- ^ There are statistically significant differences between the two groups at the 5% level in the ratio of respondents who chose each of the following answers: "Policymakers are too busy in routine works and unable to find time for evidence-based policymaking," "Evidence-based policymaking is neither a customary practice nor in line with the organizational culture," and "Policy decisions are made politically irrespective of evidence." Meanwhile, as evident from Figure 2, there is no significant difference in the ratio of those who selected "Government officials are not sufficiently skilled to analyze statistical data and understand relevant research findings."
- ^ Based on her own experience of serving as chief economist at the U.S. Department of Labor by temporarily leaving academia, Adriana Kugler notes that while policy development in Washington is surprisingly grounded on evidence, time is the biggest constraint inhibiting evidence-based policymaking (Kugler, 2014). Based on this observation, she points to the importance of increasing interactions between policy makers and academic researchers.
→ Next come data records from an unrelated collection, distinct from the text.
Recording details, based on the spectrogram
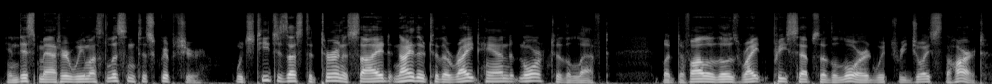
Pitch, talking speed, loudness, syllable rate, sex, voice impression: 120 Hz, 220 wpm, -19 LUFS, 5.5 syllables/s, male, masculine, slightly middle-aged, slightly thick, slightly tensed, slightly weak, bright, slightly soft, clear, fluent, slightly cool, intellectual, refreshing, very sincere, calm, slightly mature, friendly, reassuring, slightly unique, elegant, sweet, slightly lively, slightly kind, slightly intense, slightly modest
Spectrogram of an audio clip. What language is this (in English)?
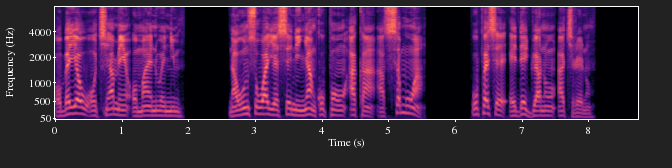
Akan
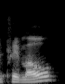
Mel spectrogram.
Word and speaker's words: Primo: Primo, is that how you say it? Yes. That's spelled Primo, yes.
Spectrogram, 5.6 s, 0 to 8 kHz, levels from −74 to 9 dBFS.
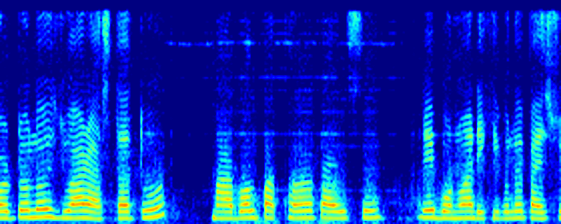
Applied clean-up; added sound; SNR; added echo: neural separator model SepFormer DNS4.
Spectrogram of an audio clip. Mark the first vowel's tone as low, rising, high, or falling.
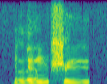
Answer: rising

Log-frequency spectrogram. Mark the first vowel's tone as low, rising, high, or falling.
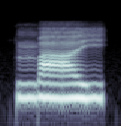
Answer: high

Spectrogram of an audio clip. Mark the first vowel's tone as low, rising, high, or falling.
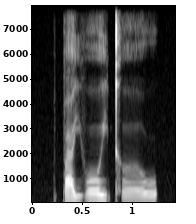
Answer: low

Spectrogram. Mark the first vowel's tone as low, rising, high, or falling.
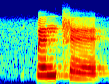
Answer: high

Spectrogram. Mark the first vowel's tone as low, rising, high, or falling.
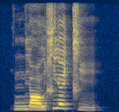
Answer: rising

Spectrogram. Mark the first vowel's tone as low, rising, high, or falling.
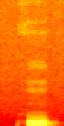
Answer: high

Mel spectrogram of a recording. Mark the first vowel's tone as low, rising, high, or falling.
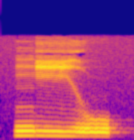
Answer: low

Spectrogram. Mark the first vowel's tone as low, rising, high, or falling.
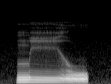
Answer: low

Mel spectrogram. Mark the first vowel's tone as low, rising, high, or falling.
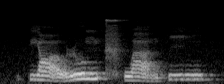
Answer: low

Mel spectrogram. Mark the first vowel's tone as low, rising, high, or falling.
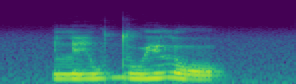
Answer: rising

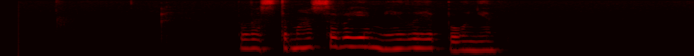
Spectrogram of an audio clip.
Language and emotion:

- ^ Uchiyama (2015) calls for reviewing the recruitment and personnel management systems at government agencies in order to enhance Japan's policymaking capabilities, noting that the number of government economists increased in the United Kingdom under the Blair government, which emphasized evidence-based policy making.
- Fujita, Masahisa ed. (2016) Sustainable Growth of the Japanese Economy: Evidence-based policy recommendations, University of Tokyo Press.
- Ieko, Naoyuki, Yohei Kobayashi, Natsuko Matsuoka, and Shinji Nishio (2016) "How policy formation changes with evidence: Trends toward evidence-based policy in the UK, as verified by randomized controlled trials, and some implications for Japan," Mitsubishi UFJ Research and Consulting Policy Research Report.
- Kugler, Adriana (2014), "Labor Market Analysis and Labor Policymaking in the Nation's Capital," Industrial and Labor Relations Review, 67, Supplement, 594-607.
- Uchiyama, Yu (2015), "Seisaku Ritsuan Noryoku Takameruniwa: Keizaibunseki no senmonka saiyo o [How to Enhance Policymaking Capabilities: Recruit more specialists on economic analysis]," May 29, 2015 Nihon Keizai Shimbun.
- Zimmermann, Klaus F. and Alexander S. Kritikos (2015), Evidence-based Policy Making in Labor Economics, London and New York: Bloomsbury.
June 20, 2016
Article(s) by this author
December 26, 2019［RIETI Report］
December 26, 2019［Priorities for the Japanese Economy in 2020 (January 2020)］
May 13, 2019［Newspapers & Magazines］
February 6, 2019［Priorities for the Japanese Economy in 2019 (January 2019)］
January 18, 2018［Priorities for the Japanese Economy in 2018 (January 2018)］